Gypsum Creek is a STEM school — science, technology, engineering and math.
There’s a similar but less ambitious transition at Eagle Valley Elementary School. Like most resources, the library collection rotates regularly and Eagle Valley Elementary is adding eBook editions into its rotation.
Gypsum Creek Middle School’s learning center will look a little like an Internet cafe, only without the stuff kids can spill.
Students and teachers will have access to mobile technologies, digital and print resources and modular spaces for things like content creation, presentations and performances.
If it sounds like the future, the future is now.
Last year they had more than 300 local high school students enrolled in Advanced Placement classes, and they used nothing but Colorado Mountain College eBooks. The University of Colorado has warehoused most of their print to make room for a similar program, Romersheuser said.
“It’ll be OK,” Romersheuser said soothingly. “We’re trying something new and it might not be comfortable at first. We need to help them transition the way they’re learning and the way they demonstrate what they’re learning.”
Why it’s happening
Here’s why they’re doing it.
There was a time you could walk into a library and have confidence that pretty much everything in there was true. Now, people use out-of-context bullet points to create a graphic, post it to their Facebook page and expect us to believe it.
“Students need to be able to distinguish the difference between fact and fraud, truth and propaganda, and legitimate and illegitimate sources,” Romersheuser said. “They have to learn to protect themselves from scams, preserve their privacy and respect the privacy rights of others.”
A new study by the Pew Research Center, Teens and Technology 2013, found that 78 percent of kids in grades 7-11 own some sort of mobile device, phones and/or tablets. By the time they are seniors, 70 percent of their information comes from online sources.
“The concept of a library being a warehouse for books is transitioning toward an interactive learning center. It’s really a student-centered space,” Romersheuser said.
They still have to read and research, experiment and discover, Romersheuser said.
“It adds access and portability to the educational process,” said Mike Gass, the school district’s executive director of student services. “As mobile devices and infrastructure expands, it will greatly enhance learning.
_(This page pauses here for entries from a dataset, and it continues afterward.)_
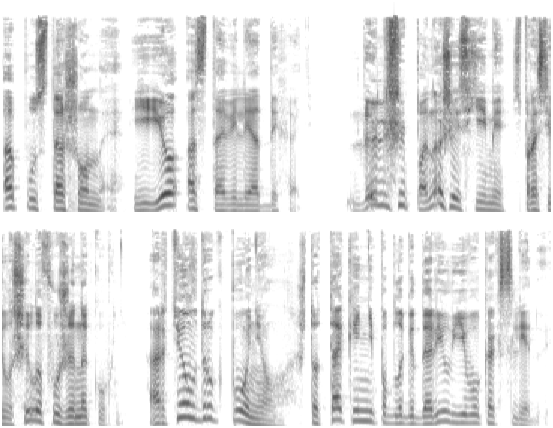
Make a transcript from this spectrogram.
опустошенная. Ее оставили отдыхать. «Дальше по нашей схеме?» – спросил Шилов уже на кухне. Артем вдруг понял, что так и не поблагодарил его как следует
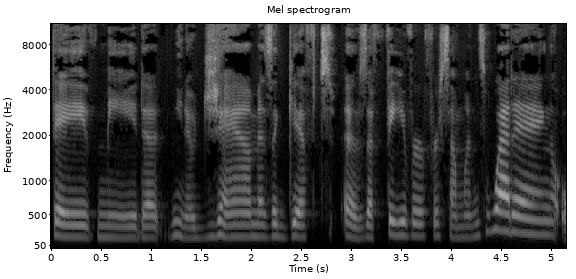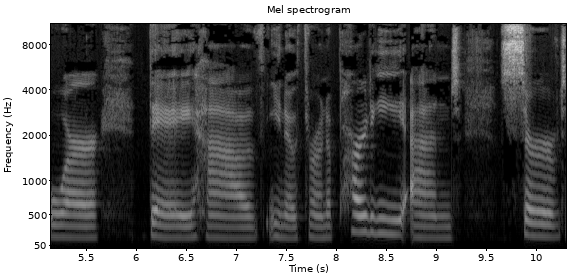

Hopefully, collaboration will become the norm, with projects and products from students serving as evidence of their learning instead of tests.”
A group of Gypsum Creek faculty helped make the selections of new econtent for this fall. Romersheuser pushed the order out last week for 70 percent of the material.
Gass joked that the innovations could have some unintended consequences.
“It will totally mess with overdue fines, and there will be zero PE credits for heavy backpacks anymore!” he said.
How it’s paid for
Russell saved the money to pay for the learning center and gear, tapping Gypsum Creek’s own operating budget, some funds from Gass’ student services budget, and tech fees. The district encourages school administrators to save money from their operating budgets and use it for a larger project, said Dan Dougherty, school district communications director.
Commonly, government spending works on a use-it-or-lose-it basis, and there’s a spending frenzy at the end of a budget cycle.
At the federal level, this is referred to as the “sweep up” period as contractors compete to sweep up any leftover funds, Dougherty explained.
“To foster better fiduciary management, we allow schools to save and carry over unused funds so they can spend on things they need, instead of just spending to deplete a budget,” Dougherty said.
Gypsum Creek is spending roughly $60,000, broken down thusly:
• eBook acquisitions: $10,000.
• Chromebooks with cabinets: $20,000.
• Furniture (for space formerly known as library): $4,000.
• Replacement LCD projectors for classrooms: $5,000.
• Science technology engineering and math lab equipment, texts and resources: $20,000.
• Science technology engineering and math materials (consumable): $2,000.
Staff Writer Randy Wyrick can be reached at 970-748-2935, and email@example.com